→ **Provided material**:
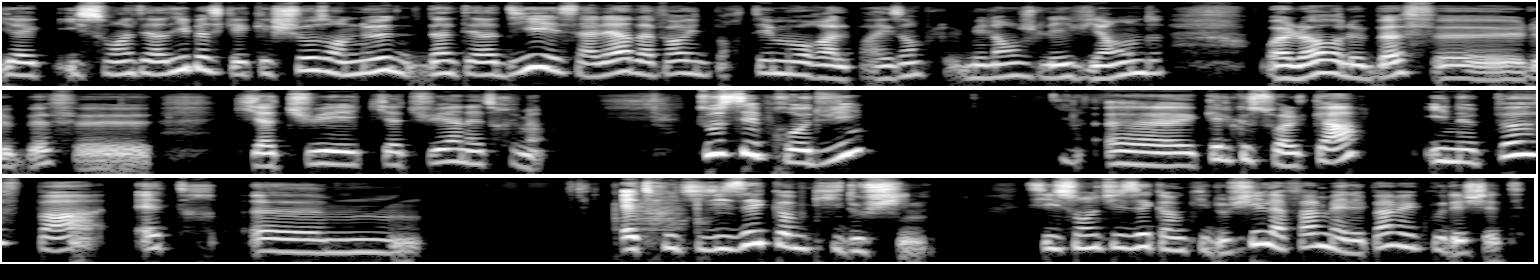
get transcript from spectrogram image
ils sont interdits parce qu'il y a quelque chose en eux d'interdit et ça a l'air d'avoir une portée morale. Par exemple, le mélange les viandes ou alors le bœuf, euh, euh, qui, a tué, qui a tué un être humain. Tous ces produits, euh, quel que soit le cas, ils ne peuvent pas être, être utilisés comme kidushin. S'ils sont utilisés comme kidushin, la femme, elle n'est pas mes coups d'échette.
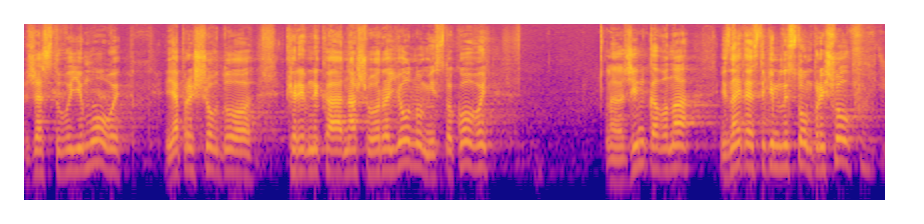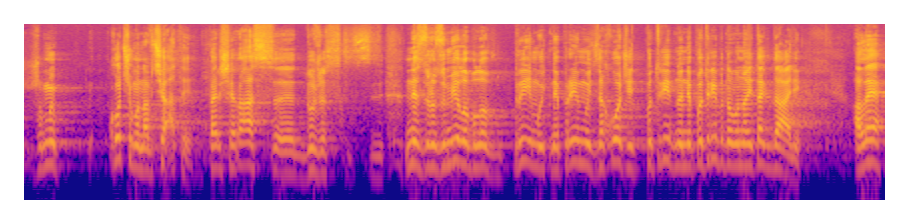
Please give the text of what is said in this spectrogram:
жестової мови. Я прийшов до керівника нашого району, місто Коваль. Е, Жінка, вона, і знаєте, я з таким листом прийшов, що ми хочемо навчати. Перший раз е, дуже незрозуміло було, приймуть, не приймуть, захочуть, потрібно, не потрібно, воно і так далі. Але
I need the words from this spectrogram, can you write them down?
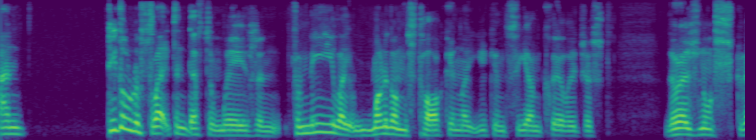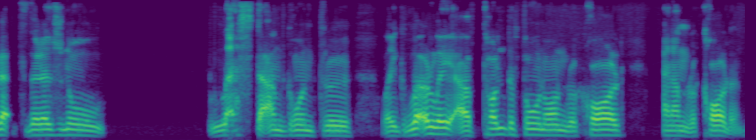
And people reflect in different ways, and for me, like one of them's talking, like you can see, I'm clearly just there is no script, there is no list that I'm going through. Like literally, I've turned the phone on, record, and I'm recording,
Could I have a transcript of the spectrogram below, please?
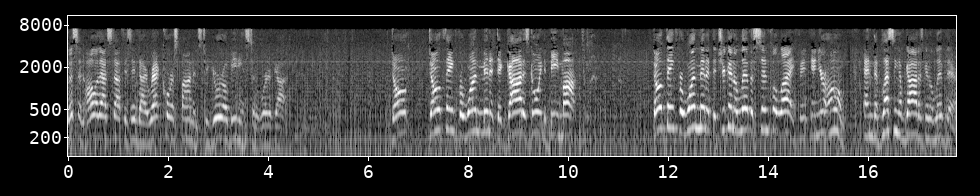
Listen, all of that stuff is in direct correspondence to your obedience to the Word of God. Don't, don't think for one minute that God is going to be mocked. Don't think for one minute that you're going to live a sinful life in, in your home and the blessing of God is going to live there.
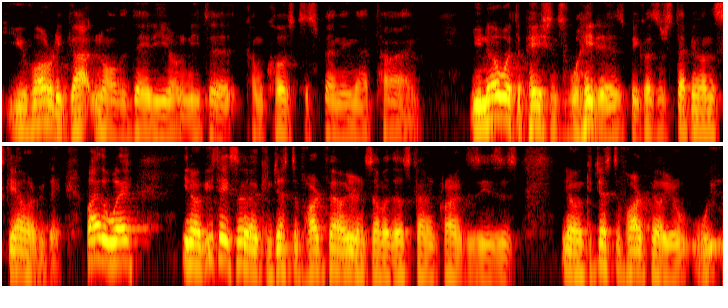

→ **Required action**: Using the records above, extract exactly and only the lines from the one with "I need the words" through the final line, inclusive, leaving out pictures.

→ **Solution for this problem**:
I need the words from this spectrogram, can you write them down?
And people reflect in different ways, and for me, like one of them's talking, like you can see, I'm clearly just there is no script, there is no list that I'm going through. Like literally, I've turned the phone on, record, and I'm recording,
Could I have a transcript of the spectrogram below, please?
Listen, all of that stuff is in direct correspondence to your obedience to the Word of God. Don't, don't think for one minute that God is going to be mocked. Don't think for one minute that you're going to live a sinful life in, in your home and the blessing of God is going to live there.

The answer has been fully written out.